Kentucky Politics

Kentuckians who want to switch political parties ahead of the 2022 primary elections have until the end of the year to do so.

Kentucky’s Republican Party has steadily gained more registered voters in the state and the number of Democrats has declined. Democrats still make up a plurality of voters in Kentucky and have for all of modern history.

Secretary of State Michael Adams issued a statement encouraging voters who want to switch parties to do so by the end of the week.

“If you are currently a registered voter and want to vote in a political party’s primary election next May, by law you must be registered to vote in that party by this Friday, December 31,” Adams said.

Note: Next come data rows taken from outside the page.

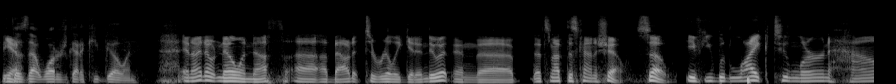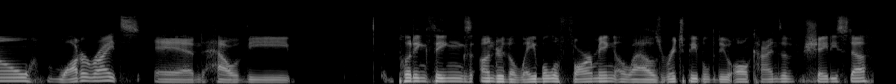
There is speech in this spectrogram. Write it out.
because that water's got to keep going." And I don't know enough uh, about it to really get into it, and uh, that's not this kind of show. So, if you would like to learn how water rights and how the putting things under the label of farming allows rich people to do all kinds of shady stuff,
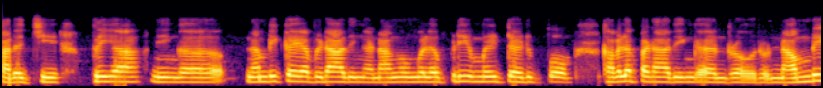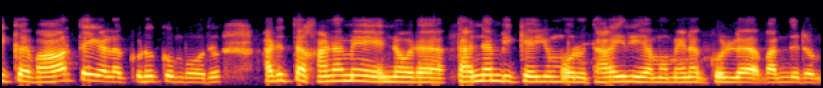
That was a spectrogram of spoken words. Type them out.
கதைச்சி பிரியா நீங்க நம்பிக்கையை விடாதீங்க. நாங்க உங்களை எப்படி மீட்டெடுப்போம்? கவலைப்படாதீங்கன்ற ஒரு நம்பிக்கை வார்த்தைகளை கொடுக்கும் போது அடுத்த கணமே என்னோட தன்னம்பிக்கையும் ஒரு தைரியமும் எனக்குள்ள வந்துடும்.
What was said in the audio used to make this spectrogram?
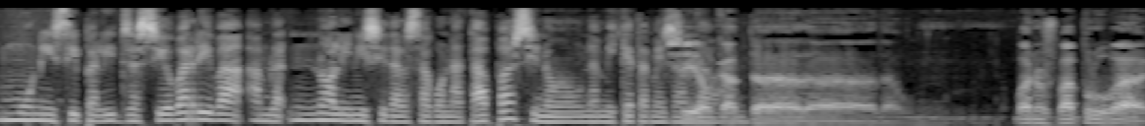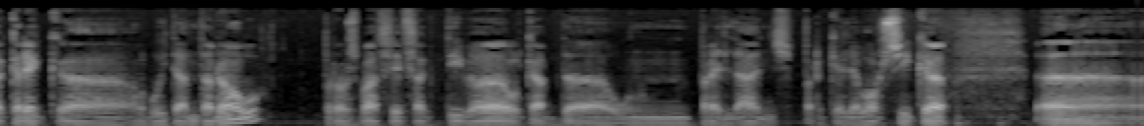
municipalització va arribar amb la, no a l'inici de la segona etapa, sinó una miqueta més Sí, al endavant. cap de... de, de un... Bueno, es va aprovar, crec que el 89, però es va fer efectiva al cap d'un parell d'anys, perquè llavors sí que eh,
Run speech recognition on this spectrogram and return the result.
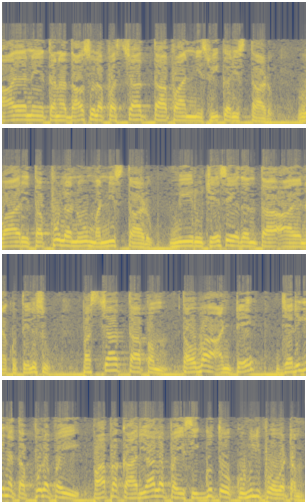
ఆయనే తన దాసుల పశ్చాత్తాపాన్ని స్వీకరిస్తాడు. వారి తప్పులను మన్నిస్తాడు. మీరు చేసేదంతా ఆయనకు తెలుసు. పశ్చాత్తాపం తౌబా అంటే జరిగిన తప్పులపై పాపకార్యాలపై సిగ్గుతో కుమిలిపోవటం.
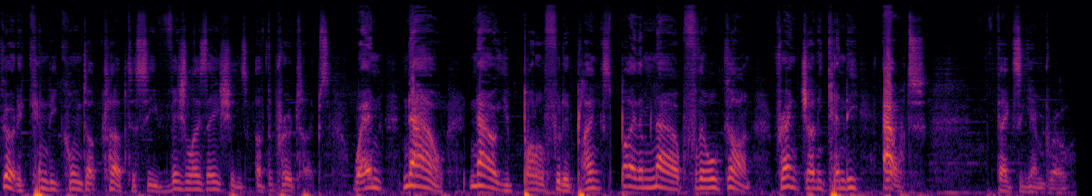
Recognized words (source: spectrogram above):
Go to kennedycoin.club to see visualizations of the prototypes. When? Now! Now, you bottle-footed planks! Buy them now before they're all gone! Frank Johnny Kennedy, out! Thanks again, bro,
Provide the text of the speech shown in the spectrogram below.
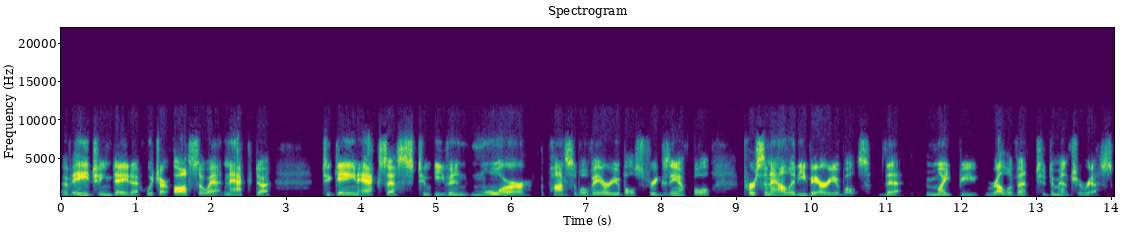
of aging data, which are also at NACDA to gain access to even more possible variables, for example, personality variables that might be relevant to dementia risk.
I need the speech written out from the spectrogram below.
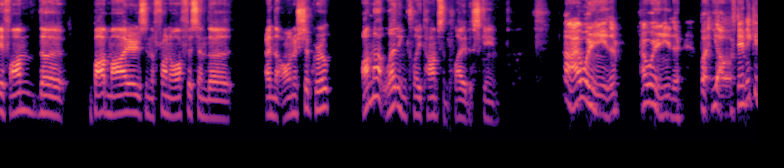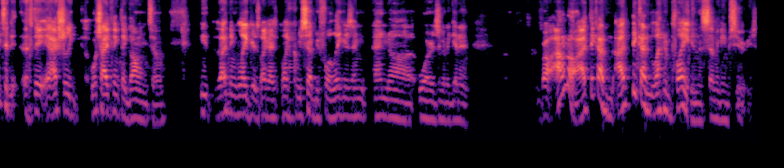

People can register to vote, update party affiliations or check on their registration statuses on the secretary of state’s website.

Kentucky is one in a handful of states that have closed primaries, meaning people who aren’t registered for a particular party can’t cast ballots in its primary elections.

Adams has lobbied state legislators in recent years to extend the party-switch deadline to a date closer to the primary election, but lawmakers haven’t done so.

Earlier this month on WKYT, Adams said the deadline is “a little arbitrary.”

“The reason it’s there is so you don’t have gaming of the system—people switching and switching back, I get it. But I also think a lot of people make up their minds pretty close to the election, either to register or to change their party, I’d like to accommodate those voters if we can,” Adams said.

Though the Democratic Party dominated Kentucky politics for most of the last century, there are now only about 50,000 more registered Democrats than Republicans in the state.

According to the most recent tally, Democrats currently make up 45.8% of Kentucky’s electorate, with 1,631,845 registered voters. Republicans make up 44.6% percent of the electorate, with 1,586,189 voters. 

The next primary election is May 17. All six of Kentucky’s congressional seats and most of the state legislature will be on the ballot.

Kentuckians will also cast ballots in local elections for city, county and school board positions. In Louisville, one of the few cities in the state with local partisan elections, voters will weigh in on who to replace outgoing Mayor Greg Fischer, who is term-limited.

Ryland Barton is the Managing Editor for Collaboratives.